The final score after two weeks of storage is:
1. Shelf
2. Freezer
3. Fridge

I can’t wait until next week when we take out the next three bags and see what has happend after another seven days of storage has passed. Has the fridge-beans kept better than the others or does the conclusions remain the same? Will Chris have anything to add to the taste panel when he returns from his vacation in Bulgaria? Keep tuned in for the exciting next installment.

Please keep in mind that there are several aspects of the storing of beans we have left out completely to make the experiment more managable (repeatedly opening and closing of bags, different storage containers etc), and that these aspects might have an impact when you store your beans. We have only used one way valve bags and left them unopened in the different places of storage before cupping them.

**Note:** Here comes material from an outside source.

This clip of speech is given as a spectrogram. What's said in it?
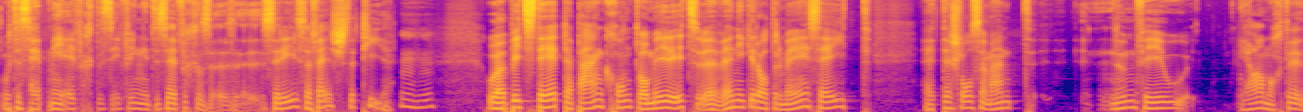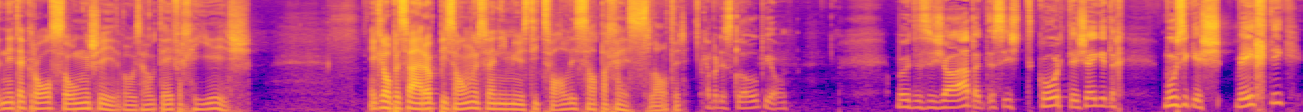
Und das hat mich einfach, das, ich finde, das ist einfach ein, ein, ein riesen Fest dort hier. Mhm. Und ob jetzt dort eine Band kommt, die mir jetzt weniger oder mehr sagt, hat der schlussendlich nicht mehr viel, ja, macht nicht einen grossen Unterschied, weil es halt einfach hier ist. Ich glaube, es wäre etwas anderes, wenn ich müsste ins Wallis runterkesseln, oder? Aber das glaube ich auch. Weil das ist ja eben, das ist, der Gurt ist eigentlich, Musik ist wichtig,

An experiment

16 Aug

Ok so this might not be the most original of experiments, but I wanted to try it for myself and share it with you nonetheless.

Yesterday I filled 9 oneway valve bags and filled each with 100g with coffee before sealing them. The coffee I used was a La Esperanza CoE, Colombia roasted on the 8th of August. I placed three of the bags in the freezer,Freezer three in the fridgeFridge and three on the shelf out of the sunlight in our cupping room.Cupping room shelf
I’ll be opening the door of the freezer and the fridge each day at least to mimic normal behavior in the kitchen of our customers. I know there are several weak points to this test, but it is not meant to be 100% scientific. It’s more of a fun project that hopefully will give some answer and perhaps some surprises.

Over the next four weeks we’re going to cup them to test how the different storage methods has affected them. I’ll post our cupping notes after each cupping. We’ll open the first three bags (one from each storage version) on the 29th of August (two weeks into the experiment), then another three on the 5th of September (three weeks in) and the last three on the 12th of September (after four weeks).

The purpose is to see what is the best to recommend our customers when they ask how to store their coffee. Our normal answer is to buy small quantities and drink it within roughly two weeks after the roast date, but there are always people who insist to do it differently for one reason or the other. I’d like to try to find out for myself what is the optimal way for storing your beans over longer periods of time.

Hopefully this will make for some interesting posts in the coming weeks.

All pictures are taken by Chris Kolbu ( who is a barista at the espresso bar.